ANYONE WHO has suffered a Chinese burn as a child will remember the pain when two hands grip the forearm and twist the skin in opposite directions. Americans doing business in China know the feeling well. The growing strategic rivalry between the two superpowers is putting pressure on American businesses and investors in two ways. One grip on the forearm is that of the American government, which is increasing scrutiny of American firms operating in China on national-security and human-rights grounds. The other is that of China’s Communist regime, which is attempting to force companies in China, including foreign ones, to bend to its rules. At worst, this means pushing them to assist China’s armed forces and its police state. That presents firms with a big ethical quandary.
The predicament is unprecedented. During the cold war business was largely untroubled by superpower rivalry because the Soviet Union was an unwelcoming, closed economy. China, by contrast, is America’s biggest trading partner. Americans have invested more than $250bn in the country since 1990. The weight that Chinese firms listed on the mainland have in equity benchmarks such as the MSCI index is rising. Whatever the outcome of trade talks between President Donald Trump and his Chinese counterpart, Xi Jinping, heightened attention to security-related matters has made life uncomfortable for Chinese firms like Huawei. American companies are smarting, too.
Google is the most prominent example. It pulled out of China in 2010 after refusing to permit censorship on its platform. Aspects of its recent return have been lambasted by Mr Trump and General Joseph Dunford, chairman of America’s joint chiefs of staff. General Dunford’s concerns revolve around an artificial-intelligence (AI) centre that Google set up in Beijing in 2017. He says development of AI in China supports an authoritarian government, and ultimately its army. Google’s boss, Sundar Pichai, met both men recently and offered reassurances that the centre creates innocuous open-source tools available to everyone, not just the Chinese. Meanwhile, protests from outraged Googlers last August forced Mr Pichai to suspend a project, code-named “Dragonfly”, for a Chinese search engine that may have let censors in.
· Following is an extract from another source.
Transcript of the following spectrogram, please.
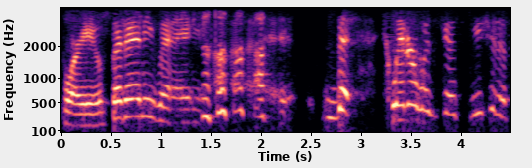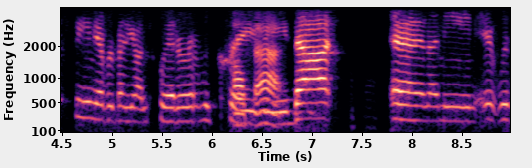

Another source of concern for companies and investors is Xinjiang. Authorities in the western Chinese province have sent up to 1m members of the Uighur Muslim minority to “re-education camps”. This year two American firms have been forced by unflattering media reports to sever ties with the state. Thermo Fisher Scientific, a medical-technology firm, stopped selling gene-sequencing instruments that were used to trace Uighurs’ DNA. Badger Sportswear, a big American clothing company, cut links with a Chinese supplier suspected of using Uighur forced labour.
Attention is moving to Chinese firms linked to Xinjiang that are part of the MSCI index. For instance, American fund managers have flocked to buy Hikvision, a China-based supplier of surveillance cameras with a booming global business. It has now been put on a blacklist by the American government. Some investors are dropping it like a stone. Their reputations are also on the line.
Doing business with unsavoury regimes is always fraught with risk. But in China the stakes are rising. Two decades ago, as the Communist state was opening up to trade, Western governments blithely assumed that foreign investment would help democratise it. Instead, the lure of its huge market led some firms to compromise their integrity. For a long time foreign corporations there worried more about business risks, such as intellectual-property theft, than reputational ones. This is changing as Mr Xi strengthens party control over business at home and turns more belligerent abroad. Last year some American airlines, and the Marriott hotel chain, had to change how they referred to Taiwan, which China regards as a renegade province.
The growing importance of technology makes the minefield trickier to negotiate. It is ludicrous to think that American tech firms will stop doing business in China. It is a hub of innovation, with legions of coders and endless fields of data. Amazon Web Services and Microsoft are setting up their own AI centres in Shanghai. But just as Western politicians and voters fear that such technologies, as well as improving people’s lives, will destroy privacy, so in China the line between their use for civilian benefit and for repression may blur. The risk of missteps is high.
I spy with my ai
Scrutiny is coming from many directions. The Trump administration, though loth to condemn human-rights abuses among allies like Saudi Arabia, is paying more attention to Xinjiang, not least because of pressure from Congress. On April 3rd a bipartisan group of lawmakers urged the administration to impose tougher restrictions on security firms like Hikvision, investigate their role in global financial markets and ensure that American firms do not assist in the “vast civilian surveillance or big-data predictive policing” in Xinjiang.
Employees and human-rights groups are also watching carefully, as Google has discovered. That said, American companies also have many Chinese employees, who may be more tolerant of state meddling. Companies are going to find that they have to reveal uncomfortable details about the risks of operating in an authoritarian state. Roger Robinson, head of RWR Advisory, a risk-management consultancy, says the momentum in Washington to demand more openness from Chinese and Western firms on such matters is growing. Those in the West can seize the moral high ground, refusing to sacrifice their principles to satisfy the demands of the Chinese state. That may seem like a high-risk strategy. But in the long run people respect firms that stand up for their values—just as they would a person enduring a Chinese burn without begging for mercy.